Monday, April 14, 2008


Thursday, April 3, 2008


In turn, you may post this again to your blog. Thank you.

Jim Castle was tired when he boarded his plane in Cincinnati ,
Ohio,that>night in 1981. The 45-year-old management consultant had
put on aweek-long
series of business meetings and seminars, and now he sank gratefully
into his seat ready for the flight home to Kansas City , Kansas . As
more passengers entered, the place hummed with conversation, mixed
with the sound of bags being stowed. Then, suddenly, people fell
silent. The quiet moved slowly up the aisle like an invisible wake
behind a boat. Jim craned his head to see what was happening, and
his mouth dropped open.

Walking up the aisle were two nuns clad in simple white habits
bordered in blue. He recognized the familiar face of one at once,
the wrinkled skin, the eyes warmly intent. This was a face he'd seen
in newscasts and on the cover of TIME. The two nuns halted, and Jim
realized that his seat companion was going to be Mother Teresa! As
the last few passengers settled in, Mother Teresa and her companion
pulled out rosaries. Each decade of
the beads was a different color, Jim noticed. The decades
represented various areas of the world, Mother Teresa told him
later, and added,"I pray for
the poor and dying on each continent." The airplane taxied to the
runway and the two women began to pray, their voices a low murmur.
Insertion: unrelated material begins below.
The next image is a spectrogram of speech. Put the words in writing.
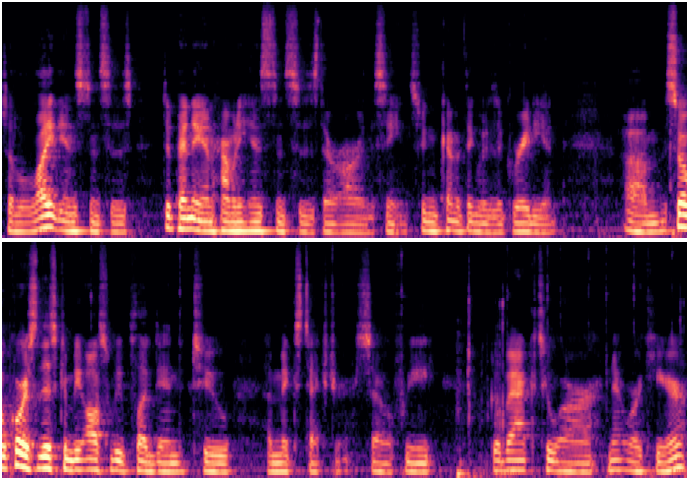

Though Jim considered himself not a very religious Catholic who went
to church mostly out of habit, inexplicably he found himself joining
By the time they murmured the final prayer, the
plane had reached cruising altitude. Mother Teresa turned toward
him. For the first time in his
life, Jim understood what people meant when they spoke of a person
possessing an "aura". As she gazed at him, a sense of peace
him; he could no more see it than he could see the wind, but he felt
it, just as surely as he felt a warm summer breeze. "Young man,"
inquired, "do you say the
rosary often?" No, not really," he admitted. She took his hand,
while her eyes probed his. Then she smiled. "Well, you will now."

And she dropped
her rosary into his palm .An hour later Jim entered the Kansas City
airport, where he was met by his wife, Ruth. "What in the world?"

Ruth asked when she noticed the rosary in his hand.

They kissed and Jim described his encounter. Driving home, he said.
"I feel as if I met a true sister of God." Nine months later Jim
Ruth visited Connie, a friend of theirs for several years. Connie
confessed that she'd been told she had ovariancancer. "The doctor
says it's a tough case," said Connie, "but I'm going to
fight it. I
won't give up." Jim clasped her

Then, after reaching into his pocket, he gently twined Mother
Teresa's rosary around her fingers. He told her the story and said,
"Keep it with you Connie. It may help."Although Connie wasn't

Catholic, her hand closed willingly around the small plastic beads.
"Thank you," she whispered. "I hope I can return it.
"More than a
year passed before Jim saw Connie again. This time, faceglowing, she
hurried toward him and handed him the rosary "I carried it with me
all year," she said.

"I've had surgery and have been on chemotherapy, too. Last month,
the doctors did second-look surgery, and the tumor's gone.
Completely!" Her eyes met Jim's. "I knew it was time to give
rosary back." In the fall of 1987, Ruth's sister, Liz, fell into a

deep depression after her divorce. She asked Jim if she could borrow
the rosary, and when he sent it, she
hung it over her bedpost in a small velvet bag. "At night I held on
to it, just physically held on. I was so lonely and afraid," she
says, "yet when I gripped that rosary, I felt as if I held a loving
hand."Gradually, Liz
pulled her life together, and she mailed the rosary back."Someone

else may need it," she said.
Then one night in 1988, a stranger telephoned Ruth. She'd heard
about the rosary from a neighbor and asked if she could borrow it to
take to the hospital where her mother lay in a coma. The family
hoped the rosary might help their mother die peacefully. A few days
later, the woman returned the beads. "The nurses told me a coma
patient can still hear," she said, "so I explained to my mother
that I had Mother Teresa's rosary and that when I gave it to her she
could let go; it would be all rosary in her hand.
Right away, we saw her face relax. The lines smoothed out until she
looked so peaceful, so young." The woman's voice caught. "A
few minutes later she was gone." Fervently, she gripped Ruth's hands.
"Thank you." Is there special power in those humble beads? Or is
the power of the human spirit simply renewed in each person who borrows the
Jim only knows that requests continue to come often unexpectedly. He
always responds though whenever he lends the rosary. He says, "When
you're through
needing it, send it back. Someone else may need it." Jim's own
life has changed, too, since his unexpected meeting on the airplane.
When he realized Mother Teresa carries everything she owns in a
small bag, he made an effort to simplify his own life. "I try to
remember what really counts - not money or titles or possessions, but the way we
love others," he says.